My current work in progress (if that's not too grandiose a title for some scribbled handwritten notes) has at least two potential titles. One of them is nearly perfect (but the 'nearly' may be below the waterline); the other is pleasant and memorable, but uninspiring. A third potential title is wonderfully euphonious, but unless the plot develops in an unexpected way, too peripheral to the main thrust of the story.

Matt Curran said...

Hi David

Titles aren’t usually a problem for me, apart from the two books being published by Macmillan New Writing, oddly. The Secret War was originally called “The Plainsmen”, which sounded too much like a western, while The Horde of Mhorrer has been a bloody nightmare to think up a title for, with several names jockeying for position. In the end it was Will who suggested I reverted to The Horde of Mhorrer, the original working title for the book.

Thankfully the monikers for the next two in the series, The Traitor of Light and The Fortress of Black Glass were “lightening bolt” titles, and I doubt they’ll change. Likewise with my current book, The Black Hours which was a title that stuck from the beginning like four-week old cornflakes clinging to a ceramic breakfast bowl.

I think some books marry with titles naturally, while others end up in the divorce-courts every other month.

Brian McGilloway said...

Hi David and Happy New Year to everyone!
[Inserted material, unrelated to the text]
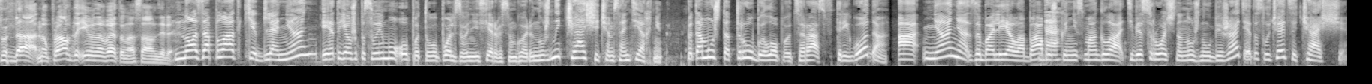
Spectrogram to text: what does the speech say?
Да, но правда именно в этом на самом деле. Но заплатки для нянь, и это я уже по своему опыту пользования сервисом говорю, нужны чаще, чем сантехник. Потому что трубы лопаются раз в три года, а няня заболела, бабушка да. не смогла, тебе срочно нужно убежать, это случается чаще.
A great post and one that seems to have struck a chord. Borderlands got its title after it was written from my good wife. It was just Untitled until then. Gallows Lane had the title before the plot - it's the name of a street over here, seemed too good to waste, though I had initially thought of A Walk on Gallows Lane, though it seemed too Lawerence Block-ish (not that that's a bad thing!). Book 3 is currently called Bleed A River Deep, after an Ed Harcourt song which I love, and because it seems to fit most of the plot strands. I'm plotting book 4 at the moment and want the title to have something to do with Rising (The Rising is the title I'm working under presently, but I suspect that may change.) Ulitmately, the title is your way of setting out your stall - it's just sometimes people see you selling something different from what you'd thought you were selling. That was certainly the case with Borderlands and I'm delighted with my wife's decision on it - particularly as she hadn't even read the book at that stage, but had listened to me blethering on about it for so long.

Alis said...

I can't write a book without a title. It's as if even i don't know what it's about unless it has a name. Testament was 'Toby' all the way through its long gestation period but Will said, and I had to agree, that though it was very apt when you'd read the book, nobody would pick up a book called Toby, it just doesn't signal anything.

But getting from Toby to Testament was hard and much head-scratching, friend-buttonholing and emailing back and forth to Will ensued. Favourite for a while was The Masater Mason's Son, while i favoured Steadfast Like the Crane but that, again, only made sense once you'd read it. Testament was Will's idea and I think it really does the book justice. The work in progress is called Rebecca Revisited. I don't suppose it'll survive because it's too du Maurier-esque but it makes sense to me during the writing process.

David Isaak said...

Thanks, all--fascinating stuff. Having read Borderlands, it's hard to imagine it might have ever had another title! (My hat's off to Brian's wife.)

Suroopa--post whatever you please! It's your site as much as anyone's. (Plus all that sounds interesting.)

Readerette said...

Playing with the Moon is a reference to the song that one of the characters sings--a blues song that has a line something like, 'Do you want the moon to play with?'

I liked it so much I knew it had to be the title!